[Exercise prompt] Please set down the data word for word; images do not go in the copy.
☆ ☆ ☆ ☆ ☆
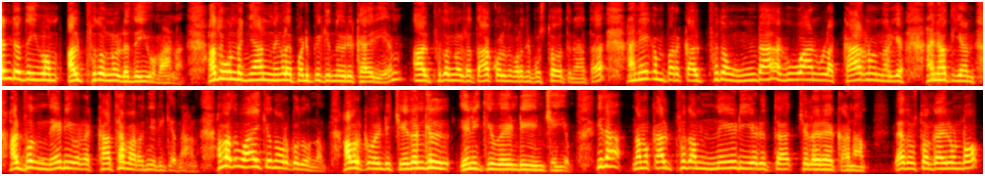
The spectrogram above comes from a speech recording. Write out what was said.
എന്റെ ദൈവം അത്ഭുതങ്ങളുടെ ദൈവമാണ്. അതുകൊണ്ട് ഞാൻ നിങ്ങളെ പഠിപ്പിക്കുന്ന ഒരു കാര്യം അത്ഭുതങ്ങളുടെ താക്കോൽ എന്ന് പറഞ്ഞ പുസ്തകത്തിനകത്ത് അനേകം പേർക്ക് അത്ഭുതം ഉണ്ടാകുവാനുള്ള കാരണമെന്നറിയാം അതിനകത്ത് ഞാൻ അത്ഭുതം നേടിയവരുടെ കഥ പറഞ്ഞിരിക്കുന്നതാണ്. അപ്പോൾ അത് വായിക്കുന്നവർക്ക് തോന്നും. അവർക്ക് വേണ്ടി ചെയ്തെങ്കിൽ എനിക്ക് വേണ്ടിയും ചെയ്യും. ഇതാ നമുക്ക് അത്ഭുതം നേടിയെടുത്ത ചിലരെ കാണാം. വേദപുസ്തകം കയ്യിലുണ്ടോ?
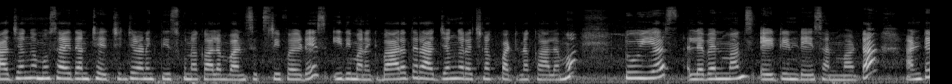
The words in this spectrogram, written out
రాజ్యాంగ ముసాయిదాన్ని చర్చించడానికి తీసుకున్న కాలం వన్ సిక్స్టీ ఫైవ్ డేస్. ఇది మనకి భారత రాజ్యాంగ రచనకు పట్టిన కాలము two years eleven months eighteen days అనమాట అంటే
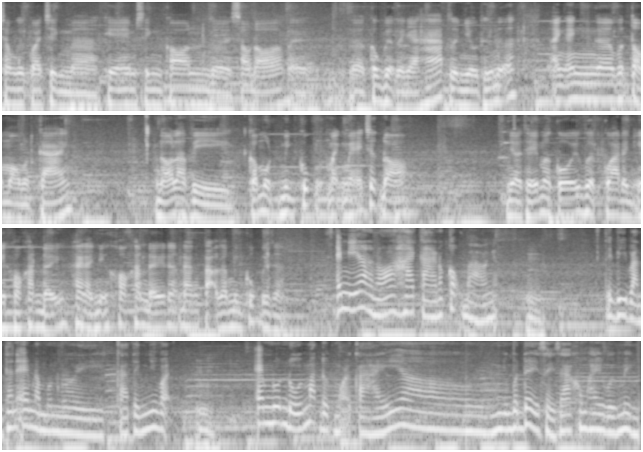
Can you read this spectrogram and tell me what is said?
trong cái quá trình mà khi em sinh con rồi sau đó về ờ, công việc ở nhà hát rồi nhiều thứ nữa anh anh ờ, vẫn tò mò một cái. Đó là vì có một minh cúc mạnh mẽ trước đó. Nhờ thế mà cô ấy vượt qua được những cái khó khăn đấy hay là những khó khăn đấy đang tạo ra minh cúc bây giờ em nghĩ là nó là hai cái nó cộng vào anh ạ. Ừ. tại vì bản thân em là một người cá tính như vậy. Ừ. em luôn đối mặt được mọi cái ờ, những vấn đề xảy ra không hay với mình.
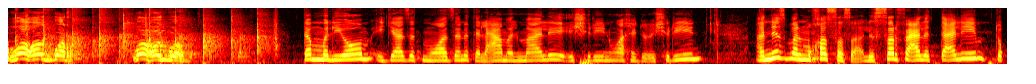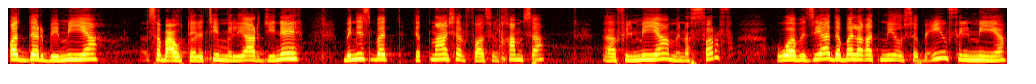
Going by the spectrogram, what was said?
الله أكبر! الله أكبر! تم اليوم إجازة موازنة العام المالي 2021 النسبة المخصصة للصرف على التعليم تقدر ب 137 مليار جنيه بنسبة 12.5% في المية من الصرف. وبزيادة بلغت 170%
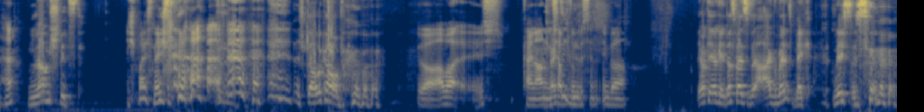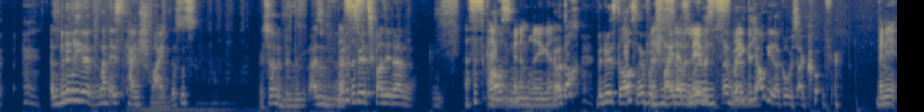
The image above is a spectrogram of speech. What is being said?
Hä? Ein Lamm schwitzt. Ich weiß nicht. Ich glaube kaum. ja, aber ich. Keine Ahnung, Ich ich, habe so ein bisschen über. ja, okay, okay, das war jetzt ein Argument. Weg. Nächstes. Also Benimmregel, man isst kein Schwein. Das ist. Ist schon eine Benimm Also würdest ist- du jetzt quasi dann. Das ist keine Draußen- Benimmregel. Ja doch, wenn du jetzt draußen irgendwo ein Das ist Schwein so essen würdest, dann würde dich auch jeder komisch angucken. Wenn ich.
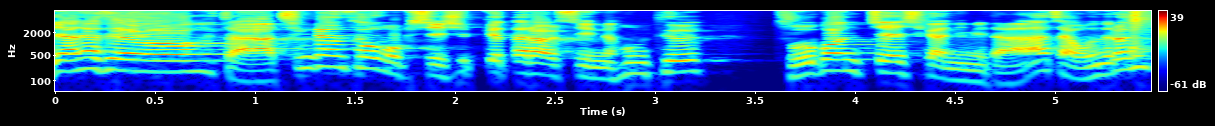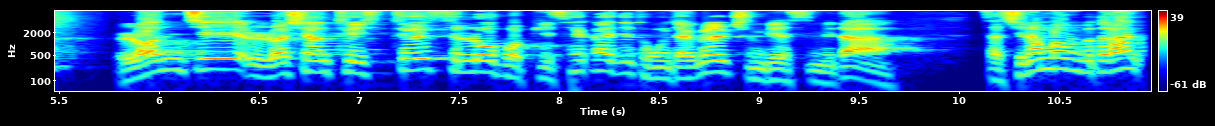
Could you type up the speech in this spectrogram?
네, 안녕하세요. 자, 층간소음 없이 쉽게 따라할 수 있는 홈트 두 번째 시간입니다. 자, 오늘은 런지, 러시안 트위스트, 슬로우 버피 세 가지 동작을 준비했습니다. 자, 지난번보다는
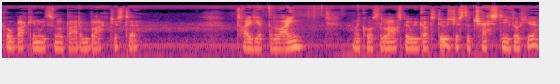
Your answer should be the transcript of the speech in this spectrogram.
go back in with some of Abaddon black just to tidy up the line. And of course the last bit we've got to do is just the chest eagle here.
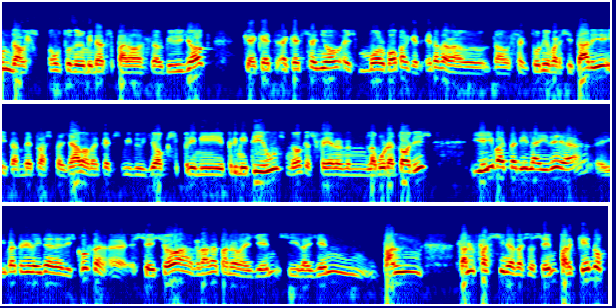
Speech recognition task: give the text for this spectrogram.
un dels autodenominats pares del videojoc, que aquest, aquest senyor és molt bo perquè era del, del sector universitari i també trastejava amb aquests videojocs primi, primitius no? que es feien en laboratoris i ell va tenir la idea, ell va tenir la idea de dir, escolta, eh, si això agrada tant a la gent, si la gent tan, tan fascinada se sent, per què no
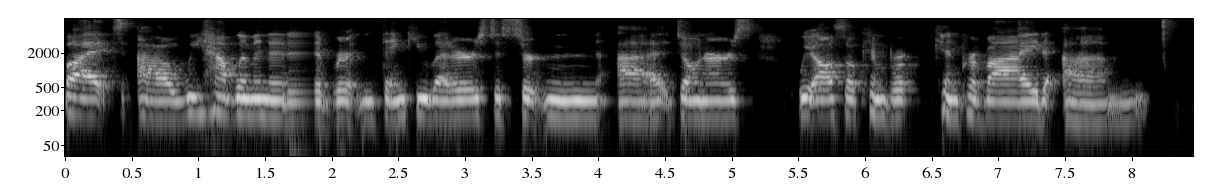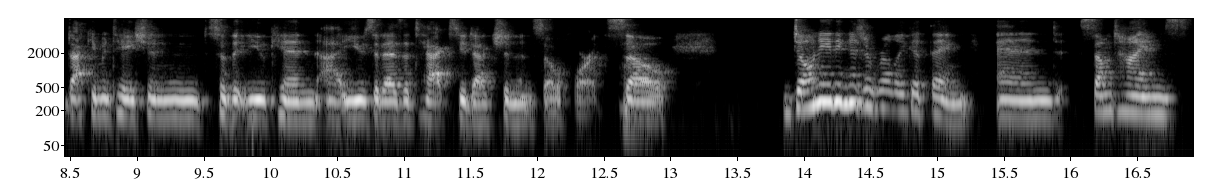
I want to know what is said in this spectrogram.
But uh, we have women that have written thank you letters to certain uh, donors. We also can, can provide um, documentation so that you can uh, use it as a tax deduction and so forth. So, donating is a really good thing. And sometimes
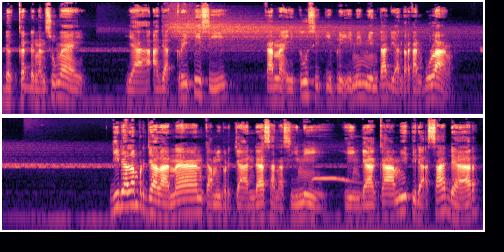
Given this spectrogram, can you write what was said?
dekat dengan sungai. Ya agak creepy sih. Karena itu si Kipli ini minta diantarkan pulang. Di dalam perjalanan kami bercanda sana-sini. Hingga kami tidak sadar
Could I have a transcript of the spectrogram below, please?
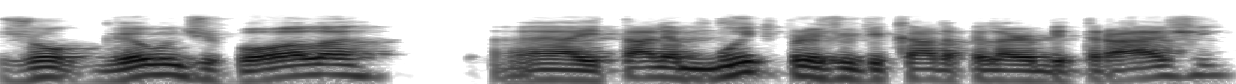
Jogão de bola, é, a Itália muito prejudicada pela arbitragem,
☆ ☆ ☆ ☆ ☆
[Completed exercise]
The spectrogram above comes from a speech recording. Write out what was said.
എന്റെ ദൈവം അത്ഭുതങ്ങളുടെ ദൈവമാണ്. അതുകൊണ്ട് ഞാൻ നിങ്ങളെ പഠിപ്പിക്കുന്ന ഒരു കാര്യം അത്ഭുതങ്ങളുടെ താക്കോൽ എന്ന് പറഞ്ഞ പുസ്തകത്തിനകത്ത് അനേകം പേർക്ക് അത്ഭുതം ഉണ്ടാകുവാനുള്ള കാരണമെന്നറിയാം അതിനകത്ത് ഞാൻ അത്ഭുതം നേടിയവരുടെ കഥ പറഞ്ഞിരിക്കുന്നതാണ്. അപ്പോൾ അത് വായിക്കുന്നവർക്ക് തോന്നും. അവർക്ക് വേണ്ടി ചെയ്തെങ്കിൽ എനിക്ക് വേണ്ടിയും ചെയ്യും. ഇതാ നമുക്ക് അത്ഭുതം നേടിയെടുത്ത ചിലരെ കാണാം. വേദപുസ്തകം കയ്യിലുണ്ടോ?
The words in this spectrogram, written out
రాజ్యాంగ ముసాయిదాన్ని చర్చించడానికి తీసుకున్న కాలం వన్ సిక్స్టీ ఫైవ్ డేస్. ఇది మనకి భారత రాజ్యాంగ రచనకు పట్టిన కాలము two years eleven months eighteen days అనమాట అంటే
Can you read this spectrogram and tell me what is said?
trong cái quá trình mà khi em sinh con rồi sau đó về ờ, công việc ở nhà hát rồi nhiều thứ nữa anh anh ờ, vẫn tò mò một cái. Đó là vì có một minh cúc mạnh mẽ trước đó. Nhờ thế mà cô ấy vượt qua được những cái khó khăn đấy hay là những khó khăn đấy đang tạo ra minh cúc bây giờ em nghĩ là nó là hai cái nó cộng vào anh ạ. Ừ. tại vì bản thân em là một người cá tính như vậy. Ừ. em luôn đối mặt được mọi cái ờ, những vấn đề xảy ra không hay với mình.
Going by the spectrogram, what was said?
الله أكبر! الله أكبر! تم اليوم إجازة موازنة العام المالي 2021 النسبة المخصصة للصرف على التعليم تقدر ب 137 مليار جنيه بنسبة 12.5% في المية من الصرف. وبزيادة بلغت 170%
The image above is a spectrogram of speech. What is being said?
Hä? Ein Lamm schwitzt. Ich weiß nicht. Ich glaube kaum. ja, aber ich. Keine Ahnung, Ich ich, habe so ein bisschen über. ja, okay, okay, das war jetzt ein Argument. Weg. Nächstes. Also Benimmregel, man isst kein Schwein. Das ist. Ist schon eine Benimm Also würdest ist- du jetzt quasi dann. Das ist keine Draußen- Benimmregel. Ja doch, wenn du jetzt draußen irgendwo ein Das ist Schwein so essen würdest, dann würde dich auch jeder komisch angucken. Wenn ich.
Could you type up the speech in this spectrogram?
네, 안녕하세요. 자, 층간소음 없이 쉽게 따라할 수 있는 홈트 두 번째 시간입니다. 자, 오늘은 런지, 러시안 트위스트, 슬로우 버피 세 가지 동작을 준비했습니다. 자, 지난번보다는
Your answer should be the transcript of the speech in this spectrogram.
go back in with some of Abaddon black just to tidy up the line. And of course the last bit we've got to do is just the chest eagle here.
Speech recognition task: give the text for this spectrogram.
un dels autodenominats pares del videojoc, que aquest, aquest senyor és molt bo perquè era del, del sector universitari i també trastejava amb aquests videojocs primi, primitius no? que es feien en laboratoris i ell va tenir la idea, ell va tenir la idea de dir, escolta, eh, si això agrada tant a la gent, si la gent tan, tan fascinada se sent, per què no
I want to know what is said in this spectrogram.
But uh, we have women that have written thank you letters to certain uh, donors. We also can, can provide um, documentation so that you can uh, use it as a tax deduction and so forth. So, donating is a really good thing. And sometimes
Given this spectrogram, can you write what was said?
dekat dengan sungai. Ya agak creepy sih. Karena itu si Kipli ini minta diantarkan pulang. Di dalam perjalanan kami bercanda sana-sini. Hingga kami tidak sadar
Could I have a transcript of the spectrogram below, please?
Jogão de bola, é, a Itália muito prejudicada pela arbitragem,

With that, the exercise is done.